If only. Alas, no compiler can be a mind-reader. :) For non-auto classes of course, we don't need reference counting anyway. The normal behavior of the garbage collected does the same thing only better. Jill

Jun 10 2004
prev sibling parent reply Roberto Mariottini <Roberto_member pathlink.com> writes:
In article <caai2r$1qk6$1 digitaldaemon.com>, Arcane Jill says...

The reason that you can't
(currently) copy an auto class reference is because it's a very dangerous thing
to do. If you're going to do it at all (if Walter lets us), you have to know
exactly what you're doing. 

I was thinking of a way to pass an auto reference to a function. Let's suppose that exist a particular type of function parameter, the auto parameter. An auto parameter is particular in the fact that you can't copy the reference to it, just like normal auto references: class MyClass { .. } int f(auto Myclass z, int n) { .. // here you can't take a copy of z } void g() { auto Myclass x = ...; // auto reference Myclass y = ...; // normal reference .. f(x, 2); // it's guaranteed that nobody will take a copy of x .. f(y, 2); // this is good, don't mind if you can/cannot take a copy .. } // here x is destroyed The difference between a regular auto reference it's that the object it's supposed to be already existant _before_ the function call, and it's supposed to be disposed _after_ the function return, when it goes out of its declaration scope. This will permit a certain degree of auto reference copying, while keeping the RAII-consistence. I think that, at a theoretical level, the compiler could infer wheter a parameter is or isn't an auto-parameter based on the following rules: 1 - if the parameter is copied, then it's non-auto 2 - if the parameter id passed as a non-auto function parameter, then it's non-auto 3 - else: it's auto (RAII-safe) I don't know if it can be really done in any case, nor if it's easy to do. Ciao
Jun 11 2004
parent reply Arcane Jill <Arcane_member pathlink.com> writes:
In article <cacmuo$1qr8$1 digitaldaemon.com>, Roberto Mariottini says...
I was thinking of a way to pass an auto reference to a function.

You can do that already (but don't tell Walter ;) ).
   auto class A
   {
       uint n;
   }

   void incA(A* a)
   {
       ++a.n;
   }

   int main(char[][] args)
   {
       auto A a;
       incA(&a);
       return 0;
   }

Arcane Jill
Jun 11 2004
parent "Matthew" <matthew.hat stlsoft.dot.org> writes:
AFAIK, that's a well known technique.
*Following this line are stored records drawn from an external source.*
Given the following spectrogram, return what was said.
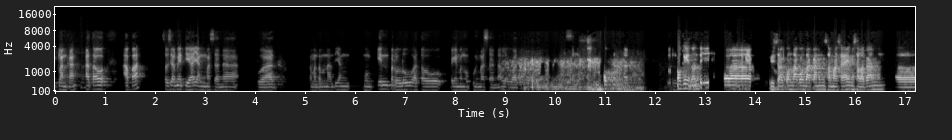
iklankan? Atau apa sosial media yang Mas Hana buat teman-teman nanti yang mungkin perlu atau pengen menghubungi Mas Hana lewat Oke, okay, nanti uh, bisa kontak-kontakan sama saya. Misalkan uh,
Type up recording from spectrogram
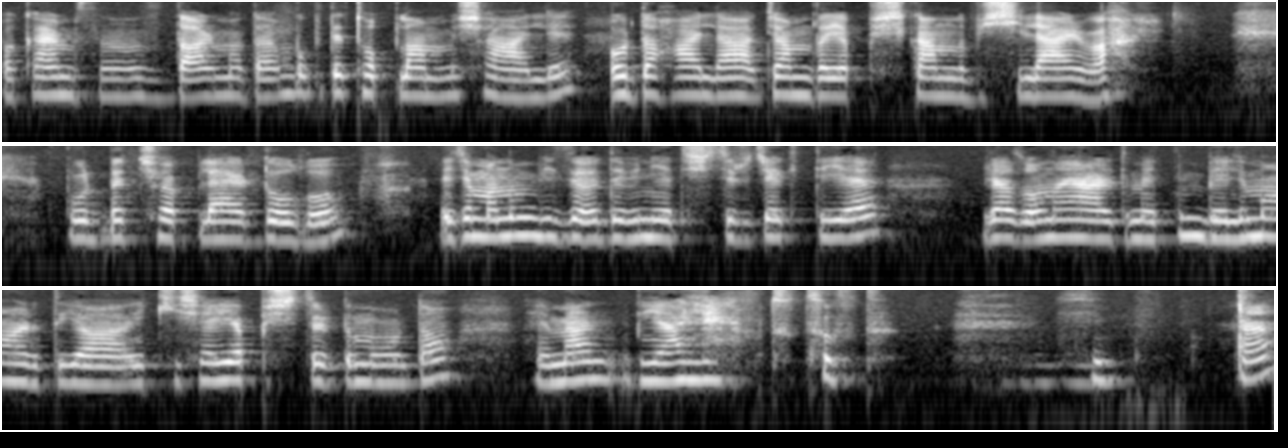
Bakar mısınız darmadan. Bu bir de toplanmış hali. Orada hala camda yapışkanlı bir şeyler var. Burada çöpler dolu. Ecem Hanım vize ödevini yetiştirecek diye biraz ona yardım ettim. Belim ağrıdı ya. İki şey yapıştırdım orada. Hemen bir yerlerim tutuldu. Şimdi. Ha?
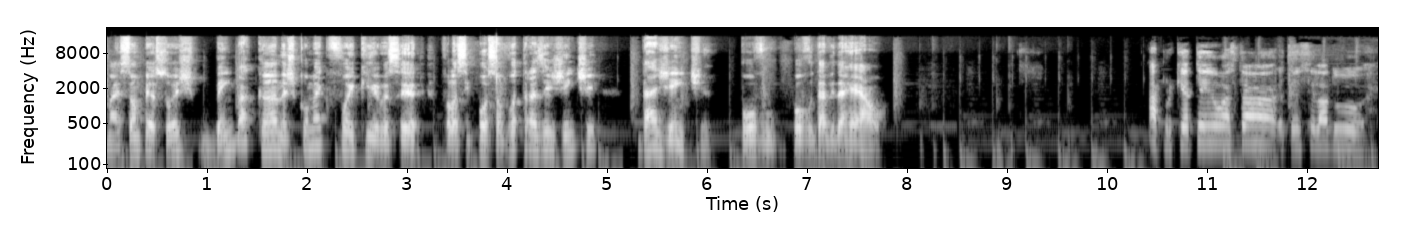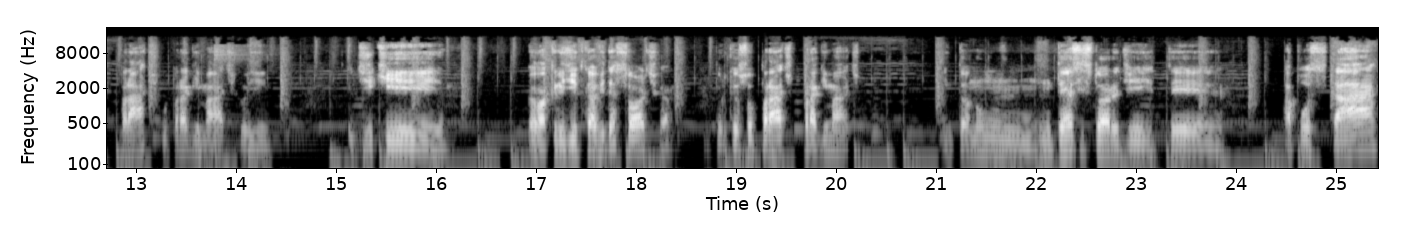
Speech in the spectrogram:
mas são pessoas bem bacanas. Como é que foi que você falou assim, pô, só vou trazer gente da gente, povo, povo da vida real? Ah, porque eu tenho essa, eu tenho esse lado prático, pragmático e de que eu acredito que a vida é sorte, cara. Porque eu sou prático, pragmático. Então não, não tem essa história de ter apostar,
It's part of D's upholding of the "Spirit
of C" (http://www.comeaucomputing.com/faqs/genfaq.html#betterCgeneral),
specifically "Trust the programmer" and "Don't prevent the programmer from doing
what needs to be done".

Still, it was worth mentioning again...

"Arcane Jill" <Arcane_member pathlink.com> wrote in message
news:cad2jv$2chs$1 digitaldaemon.com...
 In article <cacmuo$1qr8$1 digitaldaemon.com>, Roberto Mariottini says...
I was thinking of a way to pass an auto reference to a function.

You can do that already (but don't tell Walter ;) ).
   auto class A
   {
       uint n;
   }

   void incA(A* a)
   {
       ++a.n;
   }

   int main(char[][] args)
   {
       auto A a;
       incA(&a);
       return 0;
   }

Arcane Jill

Jun 11 2004